If we asked for a text from those that differ with us, to show that there really are those (unconverted elect, they call them) masses out there that belong to the Lord, but are void of knowledge, we would probably get this response: "Did not Jesus say, 'Other sheep I have, which are not of this fold:'?" Surely He did, and so we are obliged to compare our views with this text. To make that comparison we must quote the rest of the text cited. "Them also I must bring, and they shall hear my voice; and there shall be one fold, and one shepherd (John 10.16)." So, there it is again. "They," that is the other sheep, "shall hear my voice." We must conclude then, that all the elect, world without end, will be born again, hear the voice of the Son of God, believe, and bring forth things that accompany salvation.
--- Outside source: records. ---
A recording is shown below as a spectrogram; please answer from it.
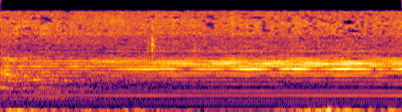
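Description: A steady musical drone of several held tones, like a sustained chord, with a low hum underneath that grows louder about halfway through.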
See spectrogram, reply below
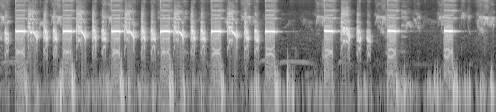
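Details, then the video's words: Desi partridge (teetar) calling: loud, harsh, repeated squawking notes with a piercing whistled edge, delivered in rhythmic bursts roughly once per second, with soft low thumps between calls. "desi teetar ke patte ka awaaz"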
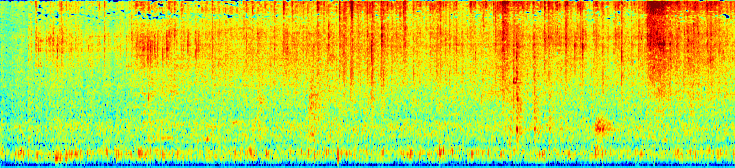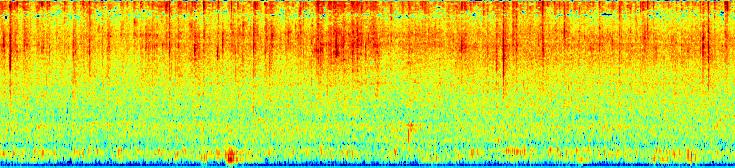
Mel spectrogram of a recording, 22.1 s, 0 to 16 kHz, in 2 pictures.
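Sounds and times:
oil sizzling with crackles: 0.0s - 22.0s.

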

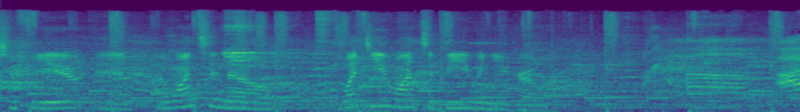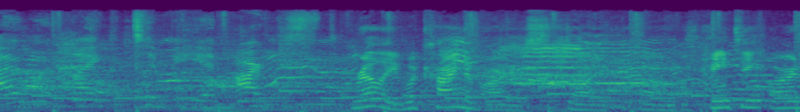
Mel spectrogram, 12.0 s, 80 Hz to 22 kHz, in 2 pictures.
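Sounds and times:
background music: 0.0s - 12.0s
children playing: 0.0s - 12.0s
girl speaking: 5.2s - 8.4s.

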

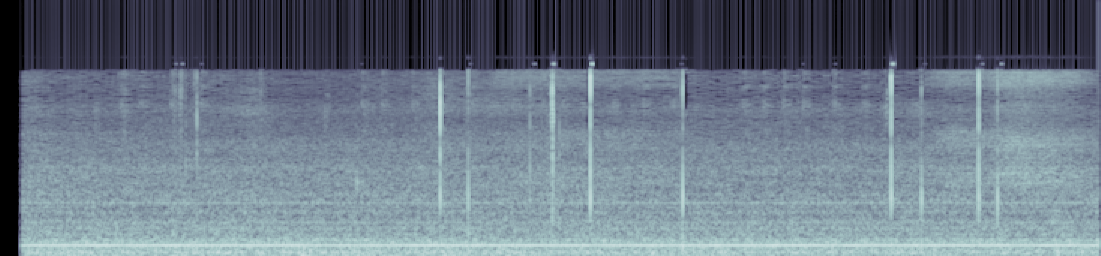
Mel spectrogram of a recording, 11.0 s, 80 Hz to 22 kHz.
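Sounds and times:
steady hum: 0.2s - 11.0s.

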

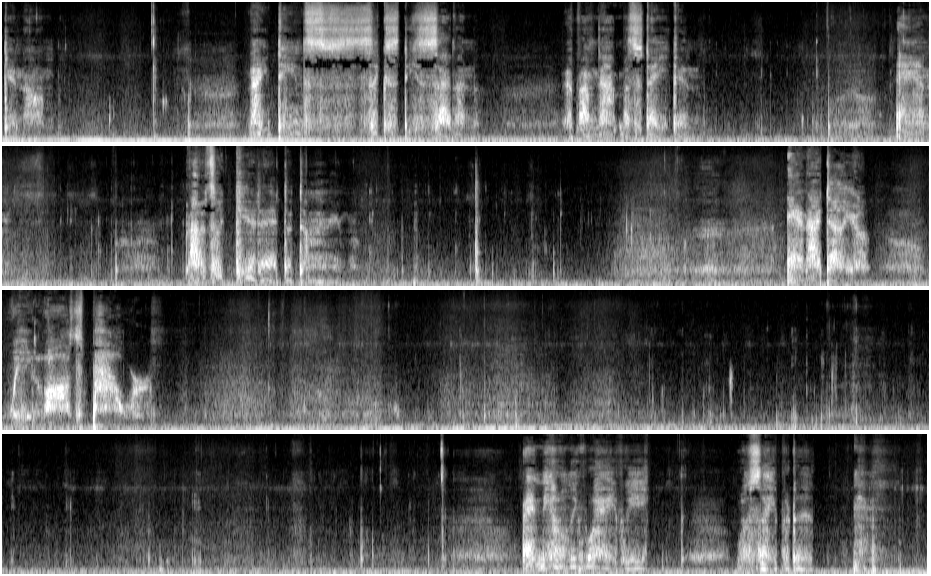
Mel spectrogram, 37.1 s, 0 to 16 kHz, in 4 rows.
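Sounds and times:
low steady hum: 0.0s - 37.0s
biting and chewing food: 25.0s - 32.3s.

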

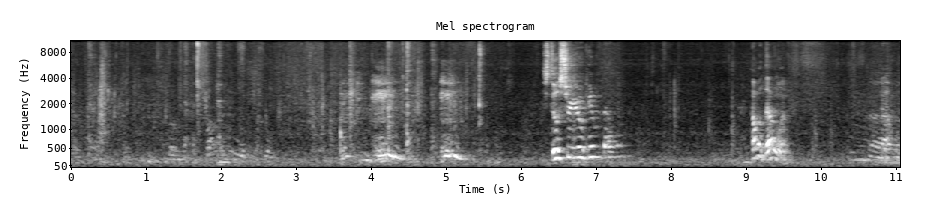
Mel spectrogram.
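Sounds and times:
murmur of voices: 10.3s - 11.0s.

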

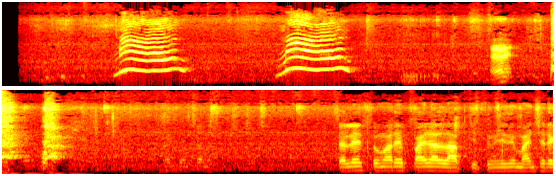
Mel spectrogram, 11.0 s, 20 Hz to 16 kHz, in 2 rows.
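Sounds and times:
dog crying high-pitched: 1.1s - 2.0s, 2.7s - 3.6s.

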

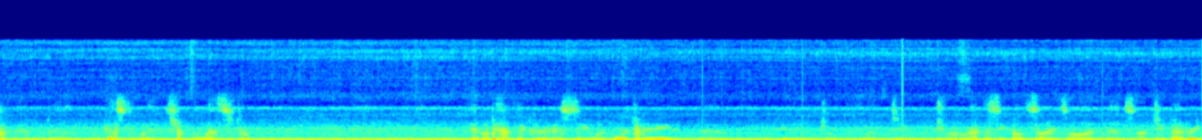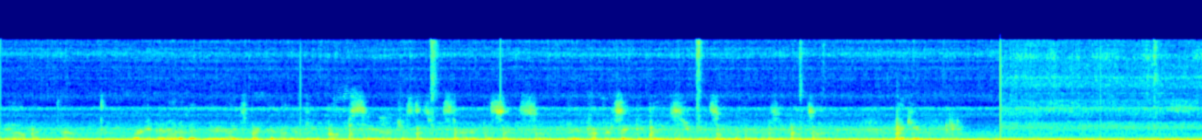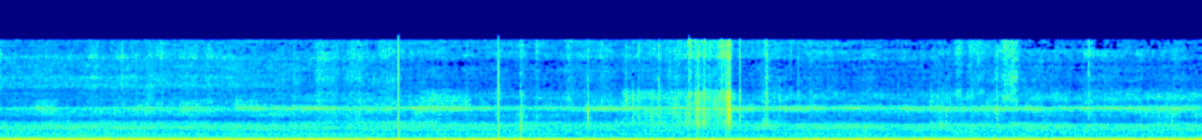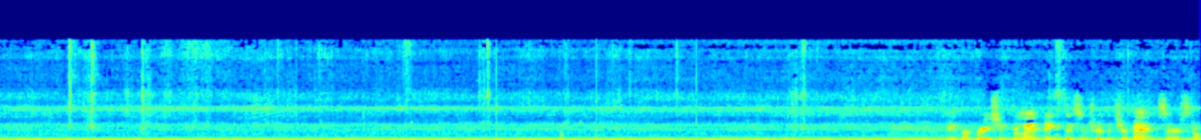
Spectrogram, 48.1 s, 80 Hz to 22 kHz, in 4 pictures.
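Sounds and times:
airplane cabin roar: 0.0s - 48.0s.

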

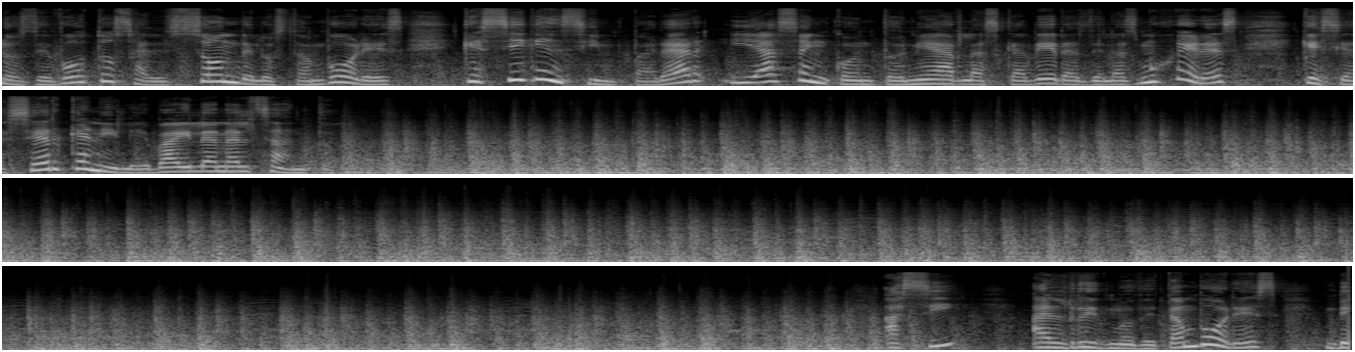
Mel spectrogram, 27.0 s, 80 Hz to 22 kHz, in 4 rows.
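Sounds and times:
drums beaten with sticks: 7.2s - 26.9s.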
Probably the greatest objection that will be raised to our pressing the Scriptures on this matter is the perceived "exceptions" such as infants, idiots, and the heathen. There are those that believe God will save some, or all from these categories because they do not have the same privileges as we "normal" folks. It is contended that these excepted people cannot perform such things as accompany salvation. If the things that accompany salvation were the products of the flesh or natural mind we would fully agree and close the subject. But they are not.
Concerning the first group, the infant; we ask, what has age to do with the redemptive work of God? Why contrast them with adults? Does it require something more special than saving grace to deliver an infant? We think not. The blood of Jesus Christ cleanseth from all sins, including the sins of infants. (In Adam all died.) But it may be countered that an infant cannot believe or do good works; it cannot experience the things adults can. Who says they can't? Brethren, we are not of that religious persuasion that holds that the things that accompany salvation are produced in, or by, the flesh. According to our Saviour, "The flesh profiteth nothing (John 6.63)." That includes infant flesh as well as adult flesh. Those things that accompany salvation must come forth from the inward man always, and are not restricted by age. Cannot an infant, who must be born of the Spirit just like an adult in order to be saved, hear the voice of the Son of God? We affirm that they must hear the voice of the Son of God if they are among the elect number. With God, all things are possible, including speaking life, hope, faith, and other blessings into the heart of an infant. If the infant is not born of the Spirit, it is without hope; doomed forever, just like adult sinners. If it is born of the Spirit, it possesses those things that accompany salvation.
What we have said, will, in general, apply to the case of the idiot and the heathen as well. Their situations are not too far removed from God that they cannot be saved by grace like all the chosen family will.
In summary, nothing more could point up what we have written than the words of Isaiah: "They shall be all taught of God." If taught then of God, they, all the elect children in every age, will certainly bring forth such things as accompany salvation, for these are better things than could possibly be imagined under any other system or creed. To contend for a class of redeemed sinners, even one single sinner, that is saved apart from the manner taught in the Bible may be popular, and may be thought charitable, but it is totally unprovable by the Word of Scripture. There is not one single example of such to be found there.
J. F. Poole
Volume 7, No. 3